## What the task asks
Below are the records; they must be reproduced verbatim.

====== Data for the task ======

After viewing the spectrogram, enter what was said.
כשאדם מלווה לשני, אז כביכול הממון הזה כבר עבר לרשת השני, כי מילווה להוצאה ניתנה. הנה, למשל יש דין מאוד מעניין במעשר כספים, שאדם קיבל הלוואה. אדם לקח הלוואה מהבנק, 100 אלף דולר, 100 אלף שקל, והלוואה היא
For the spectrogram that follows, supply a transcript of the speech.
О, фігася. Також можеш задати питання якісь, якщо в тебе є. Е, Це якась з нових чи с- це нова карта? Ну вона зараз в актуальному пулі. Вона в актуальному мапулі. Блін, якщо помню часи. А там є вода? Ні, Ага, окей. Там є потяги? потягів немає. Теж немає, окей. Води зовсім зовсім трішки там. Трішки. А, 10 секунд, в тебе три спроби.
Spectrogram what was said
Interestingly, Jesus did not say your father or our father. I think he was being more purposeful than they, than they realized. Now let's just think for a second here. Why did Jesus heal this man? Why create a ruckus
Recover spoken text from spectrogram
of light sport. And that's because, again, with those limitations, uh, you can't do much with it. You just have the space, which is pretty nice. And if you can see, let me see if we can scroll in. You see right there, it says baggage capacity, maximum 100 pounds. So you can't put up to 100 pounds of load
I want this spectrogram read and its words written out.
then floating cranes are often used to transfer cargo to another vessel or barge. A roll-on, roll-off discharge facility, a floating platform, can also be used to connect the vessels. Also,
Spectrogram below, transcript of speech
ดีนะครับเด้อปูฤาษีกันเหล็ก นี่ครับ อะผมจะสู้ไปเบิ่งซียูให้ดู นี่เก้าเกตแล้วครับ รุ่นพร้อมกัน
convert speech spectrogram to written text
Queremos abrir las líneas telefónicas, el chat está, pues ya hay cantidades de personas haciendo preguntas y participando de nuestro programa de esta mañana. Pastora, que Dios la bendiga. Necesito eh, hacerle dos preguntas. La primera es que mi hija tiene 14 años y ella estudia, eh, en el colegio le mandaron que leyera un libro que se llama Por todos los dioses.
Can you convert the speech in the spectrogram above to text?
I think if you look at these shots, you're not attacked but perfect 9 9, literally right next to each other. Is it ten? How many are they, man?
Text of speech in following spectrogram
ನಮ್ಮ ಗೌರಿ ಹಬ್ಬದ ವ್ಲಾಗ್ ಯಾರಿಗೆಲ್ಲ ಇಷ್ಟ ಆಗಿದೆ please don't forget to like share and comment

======

## Reply
After viewing the spectrogram, enter what was said.
כשאדם מלווה לשני, אז כביכול הממון הזה כבר עבר לרשת השני, כי מילווה להוצאה ניתנה. הנה, למשל יש דין מאוד מעניין במעשר כספים, שאדם קיבל הלוואה. אדם לקח הלוואה מהבנק, 100 אלף דולר, 100 אלף שקל, והלוואה היא
For the spectrogram that follows, supply a transcript of the speech.
О, фігася. Також можеш задати питання якісь, якщо в тебе є. Е, Це якась з нових чи с- це нова карта? Ну вона зараз в актуальному пулі. Вона в актуальному мапулі. Блін, якщо помню часи. А там є вода? Ні, Ага, окей. Там є потяги? потягів немає. Теж немає, окей. Води зовсім зовсім трішки там. Трішки. А, 10 секунд, в тебе три спроби.
Spectrogram what was said
Interestingly, Jesus did not say your father or our father. I think he was being more purposeful than they, than they realized. Now let's just think for a second here. Why did Jesus heal this man? Why create a ruckus
Recover spoken text from spectrogram
of light sport. And that's because, again, with those limitations, uh, you can't do much with it. You just have the space, which is pretty nice. And if you can see, let me see if we can scroll in. You see right there, it says baggage capacity, maximum 100 pounds. So you can't put up to 100 pounds of load
I want this spectrogram read and its words written out.
then floating cranes are often used to transfer cargo to another vessel or barge. A roll-on, roll-off discharge facility, a floating platform, can also be used to connect the vessels. Also,
Spectrogram below, transcript of speech
ดีนะครับเด้อปูฤาษีกันเหล็ก นี่ครับ อะผมจะสู้ไปเบิ่งซียูให้ดู นี่เก้าเกตแล้วครับ รุ่นพร้อมกัน
convert speech spectrogram to written text
Queremos abrir las líneas telefónicas, el chat está, pues ya hay cantidades de personas haciendo preguntas y participando de nuestro programa de esta mañana. Pastora, que Dios la bendiga. Necesito eh, hacerle dos preguntas. La primera es que mi hija tiene 14 años y ella estudia, eh, en el colegio le mandaron que leyera un libro que se llama Por todos los dioses.
Can you convert the speech in the spectrogram above to text?
I think if you look at these shots, you're not attacked but perfect 9 9, literally right next to each other. Is it ten? How many are they, man?
Text of speech in following spectrogram
ನಮ್ಮ ಗೌರಿ ಹಬ್ಬದ ವ್ಲಾಗ್ ಯಾರಿಗೆಲ್ಲ ಇಷ್ಟ ಆಗಿದೆ please don't forget to like share and comment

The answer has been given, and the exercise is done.